═════ RECORDED DATA
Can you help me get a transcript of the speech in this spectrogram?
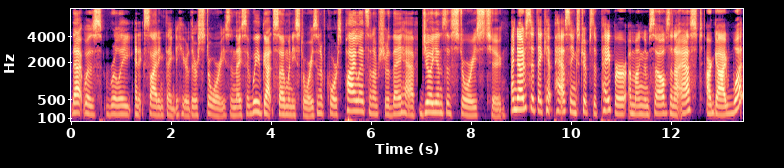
That was really an exciting thing to hear their stories. And they said, We've got so many stories. And of course, pilots, and I'm sure they have jillions of stories too. I noticed that they kept passing strips of paper among themselves, and I asked our guide, What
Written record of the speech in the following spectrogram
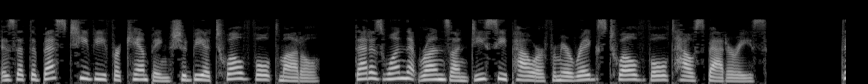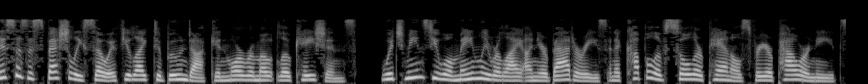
is that the best TV for camping should be a 12-volt model. That is one that runs on DC power from your rig's 12-volt house batteries. This is especially so if you like to boondock in more remote locations, which means you will mainly rely on your batteries and a couple of solar panels for your power needs.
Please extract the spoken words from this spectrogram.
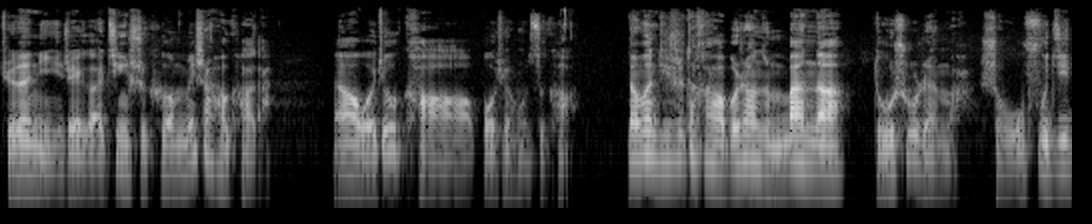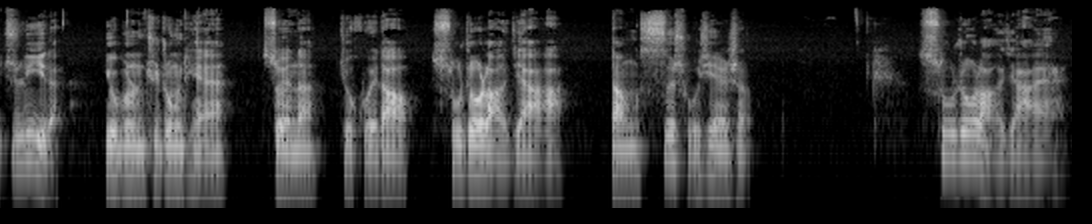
觉得你这个进士科没啥好考的，然后我就考博学宏词科。那问题是，他考不上怎么办呢？读书人嘛，手无缚鸡之力的，又不能去种田，所以呢，就回到苏州老家啊，当私塾先生。苏州老家哎，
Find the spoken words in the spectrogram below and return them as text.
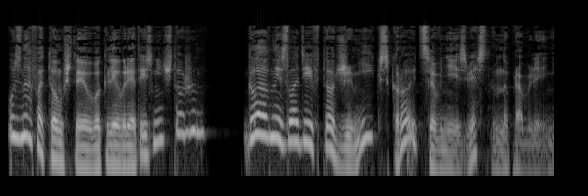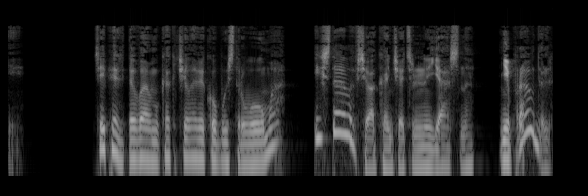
Узнав о том, что его клеврет изничтожен, главный злодей в тот же миг скроется в неизвестном направлении. Теперь-то вам, как человеку быстрого ума, и стало все окончательно ясно, не правда ли?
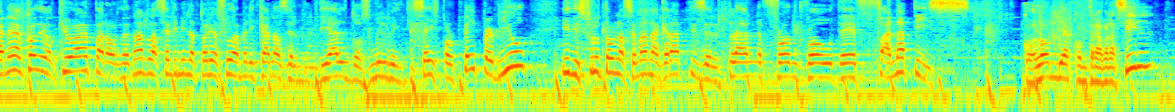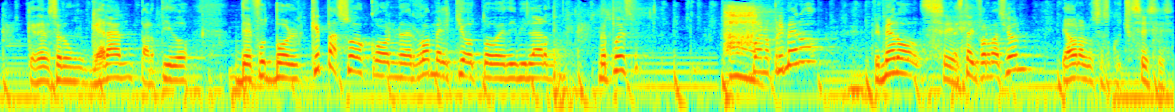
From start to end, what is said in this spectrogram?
Escanea el código QR para ordenar las eliminatorias sudamericanas del Mundial 2026 por pay-per-view y disfruta una semana gratis del plan Front Row de Fanatis. Colombia contra Brasil, que debe ser un gran partido de fútbol. ¿Qué pasó con eh, Rommel Kioto, Eddie Vilar? ¿Me puedes...? Bueno, primero, primero Sí. esta información y ahora los escucho. Sí, sí, sí.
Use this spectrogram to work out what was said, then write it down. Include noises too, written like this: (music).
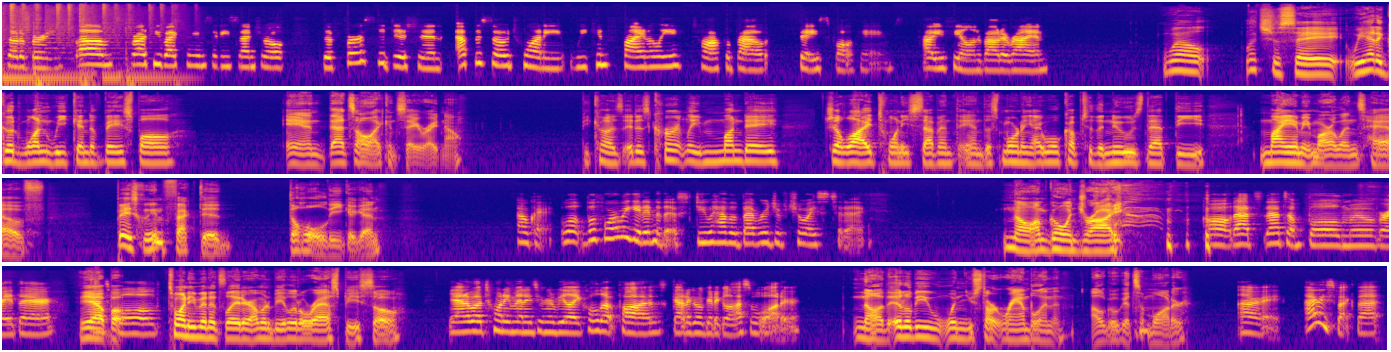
episode of Bernie's Bums, brought to you by Cream City Central. The first edition, episode 20. We can finally talk about baseball games. How are you feeling about it, Ryan? Well, let's just say we had a good one weekend of baseball, and that's all I can say right now. Because it is currently Monday, July 27th, and this morning I woke up to the news that the Miami Marlins have basically infected the whole league again. Okay. Well, before we get into this, do you have a beverage of choice today? No, I'm going dry. (laughs) oh, that's that's a bold move right there. yeah, that's but bold. 20 minutes later, I'm going to be a little raspy, so Yeah, in about 20 minutes, you're gonna be like, hold up, pause, gotta go get a glass of water. no, it'll be when you start rambling, I'll go get some water. All right, I respect that.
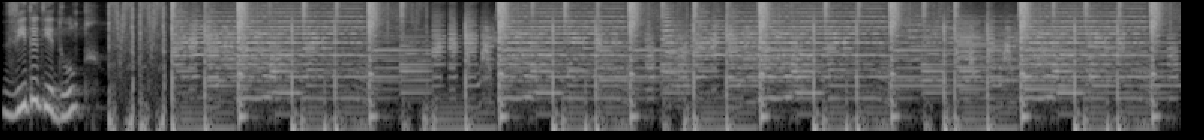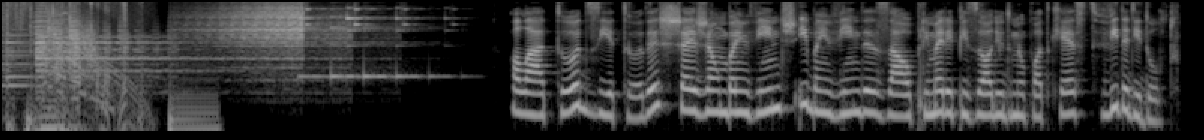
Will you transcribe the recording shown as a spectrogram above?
Vida de adulto? Olá a todos e a todas, sejam bem-vindos e bem-vindas ao primeiro episódio do meu podcast Vida de Adulto.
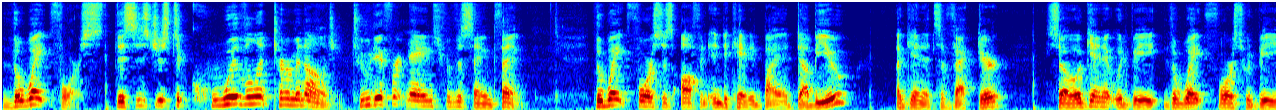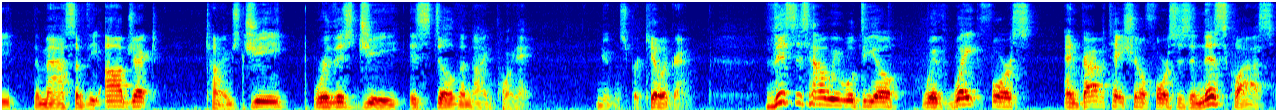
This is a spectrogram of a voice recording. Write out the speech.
the weight force. This is just equivalent terminology, two different names for the same thing. The weight force is often indicated by a W. Again, it's a vector. So again, it would be, the weight force would be the mass of the object times g, where this g is still the 9.8 newtons per kilogram. This is how we will deal with weight force and gravitational forces in this class,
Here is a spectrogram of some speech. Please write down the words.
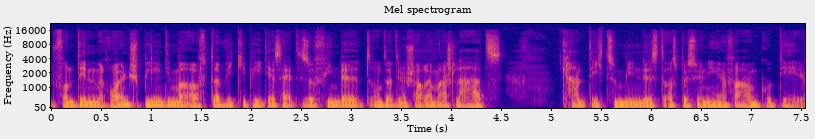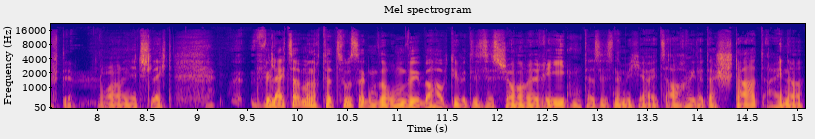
von den Rollenspielen, die man auf der Wikipedia-Seite so findet, unter dem Genre Martial Arts, kannte ich zumindest aus persönlicher Erfahrung gut die Hälfte. Oh, nicht schlecht. Vielleicht sollte man noch dazu sagen, warum wir überhaupt über dieses Genre reden. Das ist nämlich ja jetzt auch wieder der Start einer,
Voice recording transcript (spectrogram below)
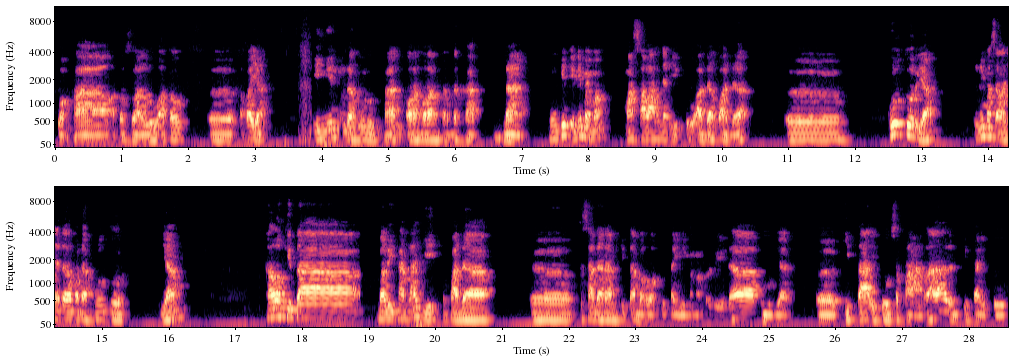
lokal atau selalu atau uh, apa ya ingin mendahulukan orang-orang terdekat. Nah mungkin ini memang masalahnya itu ada pada uh, kultur ya. Ini masalahnya adalah pada kultur yang kalau kita balikan lagi kepada eh, kesadaran kita bahwa kita ini memang berbeda, kemudian eh, kita itu setara dan kita itu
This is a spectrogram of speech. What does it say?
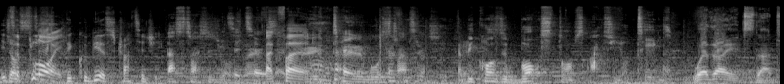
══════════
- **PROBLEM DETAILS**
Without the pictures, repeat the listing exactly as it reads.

- **TASK RESULT**
Can you help me get a transcript of the speech in this spectrogram?
That was really an exciting thing to hear their stories. And they said, We've got so many stories. And of course, pilots, and I'm sure they have jillions of stories too. I noticed that they kept passing strips of paper among themselves, and I asked our guide, What
Written record of the speech in the following spectrogram
is that the best TV for camping should be a 12-volt model. That is one that runs on DC power from your rig's 12-volt house batteries. This is especially so if you like to boondock in more remote locations, which means you will mainly rely on your batteries and a couple of solar panels for your power needs.
Please extract the spoken words from this spectrogram.
觉得你这个进士科没啥好考的，然后我就考博学宏词科。那问题是，他考不上怎么办呢？读书人嘛，手无缚鸡之力的，又不能去种田，所以呢，就回到苏州老家啊，当私塾先生。苏州老家哎，
Find the spoken words in the spectrogram below and return them as text.
Узнав о том, что его клеврет изничтожен, главный злодей в тот же миг скроется в неизвестном направлении. Теперь-то вам, как человеку быстрого ума, и стало все окончательно ясно, не правда ли?
From start to end, what is said in this spectrogram?
Escanea el código QR para ordenar las eliminatorias sudamericanas del Mundial 2026 por pay-per-view y disfruta una semana gratis del plan Front Row de Fanatis. Colombia contra Brasil, que debe ser un gran partido de fútbol. ¿Qué pasó con eh, Rommel Kioto, Eddie Vilar? ¿Me puedes...? Bueno, primero, primero Sí. esta información y ahora los escucho. Sí, sí, sí.
Use this spectrogram to work out what was said, then write it down. Include noises too, written like this: (music).
episode of Bernie's Bums, brought to you by Cream City Central. The first edition, episode 20. We can finally talk about baseball games. How are you feeling about it, Ryan? Well, let's just say we had a good one weekend of baseball, and that's all I can say right now. Because it is currently Monday, July 27th, and this morning I woke up to the news that the Miami Marlins have basically infected the whole league again. Okay. Well, before we get into this, do you have a beverage of choice today? No, I'm going dry. (laughs) oh, that's that's a bold move right there. yeah, that's but bold. 20 minutes later, I'm going to be a little raspy, so Yeah, in about 20 minutes, you're gonna be like, hold up, pause, gotta go get a glass of water. no, it'll be when you start rambling, I'll go get some water. All right, I respect that.
Will you transcribe the recording shown as a spectrogram above?
Vida de adulto? Olá a todos e a todas, sejam bem-vindos e bem-vindas ao primeiro episódio do meu podcast Vida de Adulto.
This is a spectrogram of a voice recording. Write out the speech.
the weight force. This is just equivalent terminology, two different names for the same thing. The weight force is often indicated by a W. Again, it's a vector. So again, it would be, the weight force would be the mass of the object times g, where this g is still the 9.8 newtons per kilogram. This is how we will deal with weight force and gravitational forces in this class,
Here is a spectrogram of some speech. Please write down the words.
von den Rollenspielen, die man auf der Wikipedia-Seite so findet, unter dem Genre Martial Arts, kannte ich zumindest aus persönlicher Erfahrung gut die Hälfte. Oh, nicht schlecht. Vielleicht sollte man noch dazu sagen, warum wir überhaupt über dieses Genre reden. Das ist nämlich ja jetzt auch wieder der Start einer,
Voice recording transcript (spectrogram below)
lokal atau selalu atau uh, apa ya ingin mendahulukan orang-orang terdekat. Nah mungkin ini memang masalahnya itu ada pada uh, kultur ya. Ini masalahnya adalah pada kultur yang kalau kita balikan lagi kepada eh, kesadaran kita bahwa kita ini memang berbeda, kemudian eh, kita itu setara dan kita itu
This is a spectrogram of speech. What does it say?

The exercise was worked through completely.